Originally Posted by buddy
1) My TJ has a Durango 136 amp alternator on it, will the additional 50 or 70 amp relay tied into the oil pressure switch circuit be feeding the secondary battery by itself or would it supplement the secondary starter solenoid?
It will FEED the second battery, and allow the second battery to join the electrical system....
Once the oil pressure comes up and the relay closes.
When you are using the starter solenoid, the oil pressure will still be non existent, so the pressure switch and relay will be open and non conducting.
Do you just use a 10 ga. jumper on it from pos 85 to 87
The proper flow through a common automotive relay is terminal 30 to terminal 87 for the heavy current.
The proper flow for the activation current is terminal 85 to terminal 86.
10 Ga. wire is enough for roughly 35 amps continuous, and up to 70 amps for a short period of time.
I use 8 Ga. most of the time, but a 10 Ga. wire is usually enough to charge/discharge the second battery through the normal electrical system.
10 Ga. is all the larger the Fuse Block feed is,
10 Ga. is all the larger the alternator feed is.

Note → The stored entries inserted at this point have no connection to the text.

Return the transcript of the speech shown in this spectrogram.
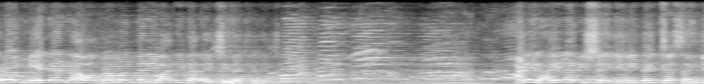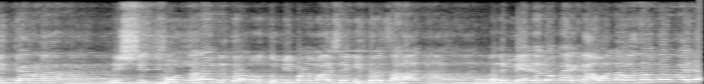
अरे मेल्या नावाप्रमाणे तरी वारी करायची रे आणि राहिला विषय. मी त्यांच्या संगीतकारांना निश्चित बोलणारा मित्रांनो. तुम्ही पण माझे मित्रच आहात. पण मेल्या लोक काय गावाला वाजवतो हो काय रे?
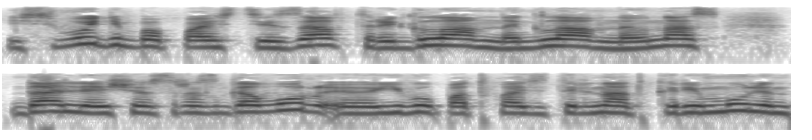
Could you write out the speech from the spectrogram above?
и сегодня попасть, и завтра. И главное, главное, у нас далее сейчас разговор, э, его подхватит Ренат Каримулин.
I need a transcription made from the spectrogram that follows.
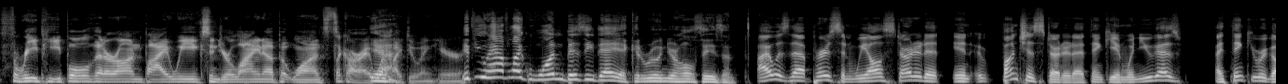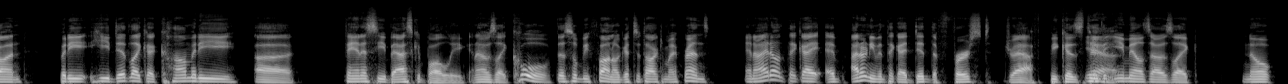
three people that are on bye weeks and your lineup at once it's like all right what am i doing here If you have like one busy day, it could ruin your whole season. I was that person. We all started it in Funches started, I think, Ian. When you guys, I think you were gone, but he he did like a comedy uh fantasy basketball league, and I was like, cool, this will be fun. I'll get to talk to my friends. And I don't think I, I don't even think I did the first draft because through Yeah. the emails I was like, nope,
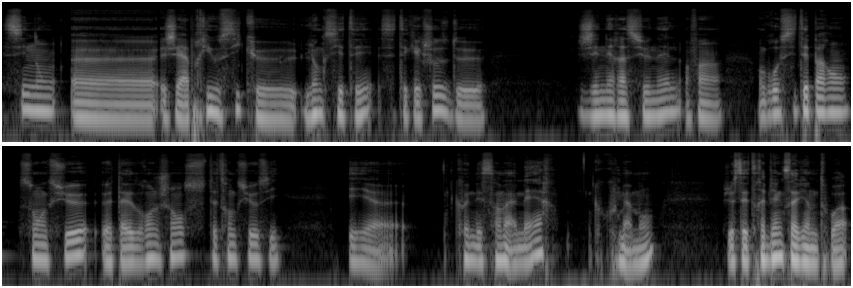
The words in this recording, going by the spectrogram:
Sinon, euh, j'ai appris aussi que l'anxiété, c'était quelque chose de générationnel. Enfin, en gros, si tes parents sont anxieux, euh, t'as de grandes chances d'être anxieux aussi. Et euh, connaissant ma mère, coucou maman, je sais très bien que ça vient de toi.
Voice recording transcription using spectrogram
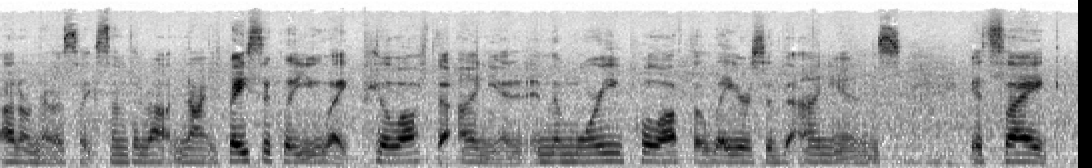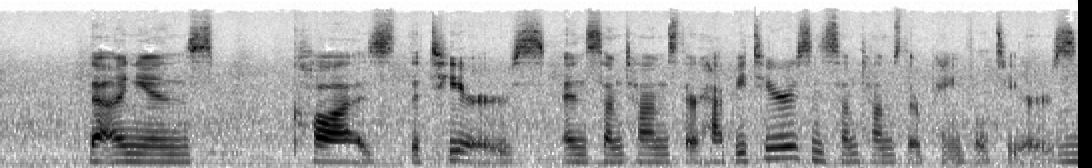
I don't know it's like something about knives. Basically, you like peel off the onion, and the more you pull off the layers of the onions, it's like the onions cause the tears, and sometimes they're happy tears, and sometimes they're painful tears.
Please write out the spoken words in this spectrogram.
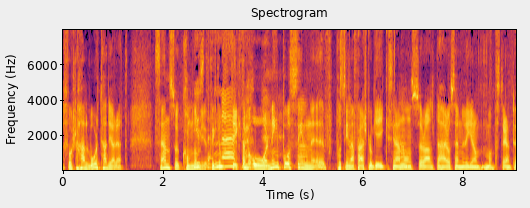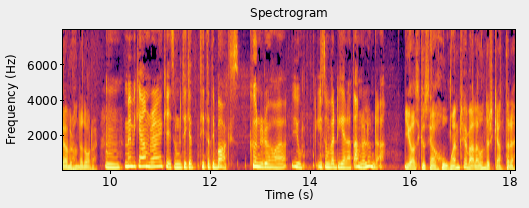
Första halvåret hade jag rätt. Sen så kom de, ju- fick, de, När- fick de ordning på sin, eh, på sin affärslogik, sina annonser och allt det här och sen ligger de inte över 100 dollar. Mm. Men vilka andra case, om du tittar, tittar tillbaks, kunde du ha gjort, liksom värderat annorlunda? Jag skulle säga H&M tror jag vi alla underskattade.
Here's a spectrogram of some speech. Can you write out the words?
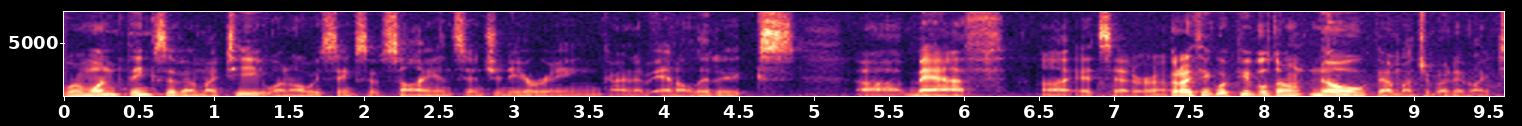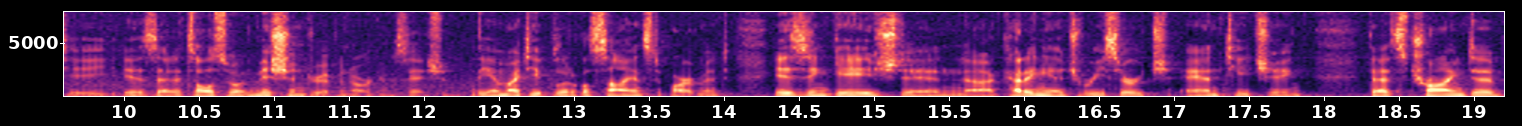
When one thinks of MIT, one always thinks of science, engineering, kind of analytics, uh, math, uh, etc. But I think what people don't know that much about MIT is that it's also a mission-driven organization. The MIT Political Science Department is engaged in uh, cutting-edge research and teaching that's trying to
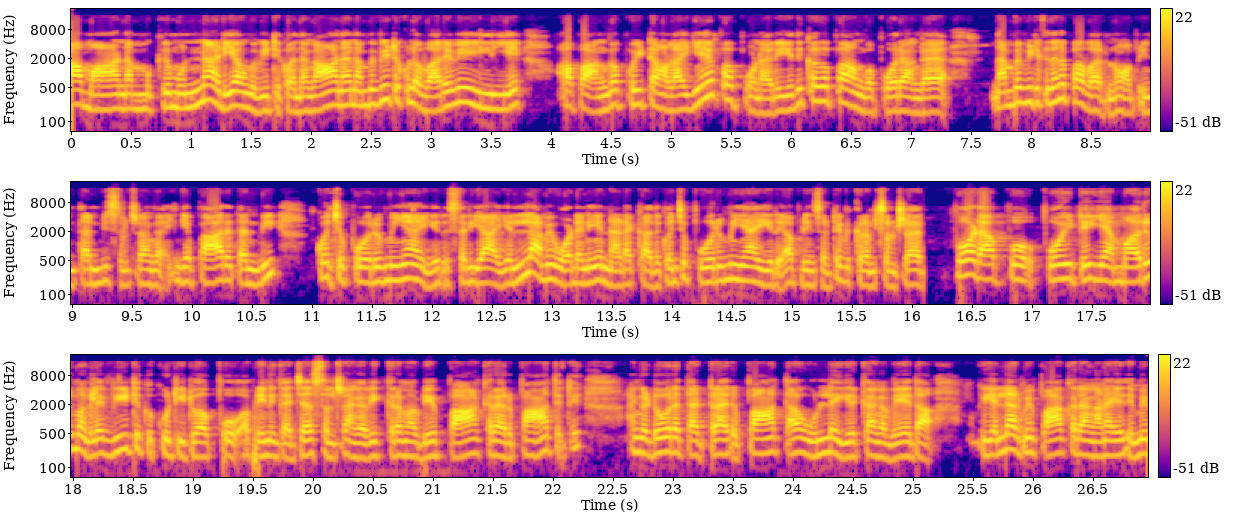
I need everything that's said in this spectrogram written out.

Since the second battery should only see as much load the orignal system ever saw at any one time,
(as in self rescue when you are powering everything off the second battery, and it has 100% of the load)
You should be able to use the same size wire the orignal system did, and that was 10 Ga....
(BTW, your fuse block wire has a fusible link that will burn at about 35 amps, so if the vehicle draw is more than about 35 amps, the fusible link with burn and the relay wiring will remain intact.
Just a way I use the vehicle protection to my advantage.)
I'm always for 'A Little More' when I do things, so I use an 8 Gauge wire in my 70 amp relays sockets.
2) What are the functions of you're "factory harness 12, 13 & 14" leads? What would they correspond to in a universal-type application?
Factory harness #12 or #13, depending on what vehicle you have, are the 'Full Power' leads to the ignition coil and module during cranking.
They supply the ignition system with power when the starter is turning.
A requirement on some ignition systems that have breaker points or like on the Jeep/DuraSpark module, that has a separate 'Start' circuit to make things easier to start, then switches over to a 'Run' circuit when you let the key switch drop back to the 'Run' position.
Factory #14 is the activation wire for the starter relay/solenoid.
If it were on a home built system, it would be hooked to the 'starter' push button.
In this case, it's connected to the ignition switch 'Start' or 'Crank' position.
3) Application specific - Where on a 97 TJ 2.5L would you locate or tie in the oil pressure switch?
Application specific answer....
I don't work on TJ's on a CJ forum
Seriously, same place as anywhere, you can 'T' into the oil pressure sending unit source.
I must say that I'm quite impressed by how simple, cheap & robust these diagrams are & while I don't have any problems with using welding wire as a main condutor, I'd also like to recommend marine grade wire.
Marine grade wire is tinned, and has a tendency to not carry as much amperage as virgin copper wire (no alloys).
When working on off shore power boats for races, I use silver bearing solder to seal my electrical joints and ensure a fool proof connection,
A top quality Heat Shrink Tubing, WITH GLUE, for environmental seal, and I really don't have problems.
(And believe me, as snarky as those rich boy power boat racers are, If they failed, I'd hear about it!)
They use a tin coating of some sort to limit the amount of corrosion that will occur in a harsh marine envronment, & they are typically a very fine strand as well. While not usually necessary, I think that marine grade electrical pieces are bulletproof for a hardcore offroad enthusiast.
I would agree with 'Marine' or 'Tinned' wire for low current devices, like gauges, lights, ect., battery cables really are in a different class...
Most off roaders will not subject their vehicles to constants doses of salt water...
For the Desert guys, you have to consider the 'Dry Corrosion' factor that Tin on copper will bring to the table.
Galvanic corrosion from dissimmilar metals will cause problems over time,
Tinned or 'Marine' wire might not be the easiest thing for 'Joe Average' to acquire in the middle of the desert or up in the mountains 1,500 miles from the nearest salt water!
I typically say,
'SOLID COPPER CONNECTORS, VIRGIN COPPER WIRE, SILVER BEARING ELECTRICAL SOLDER' and 'RUBBERIZED HEAT SHRINK WITH GLUE'...
That covers 99.95% of the people that will read this stuff with out problems!
And yes, I still tin the copper terminals and exposed wire in marine or wet applications!
Nothing like that 2% or 4% silver bearing solder to seal things up and tin things out when you need it!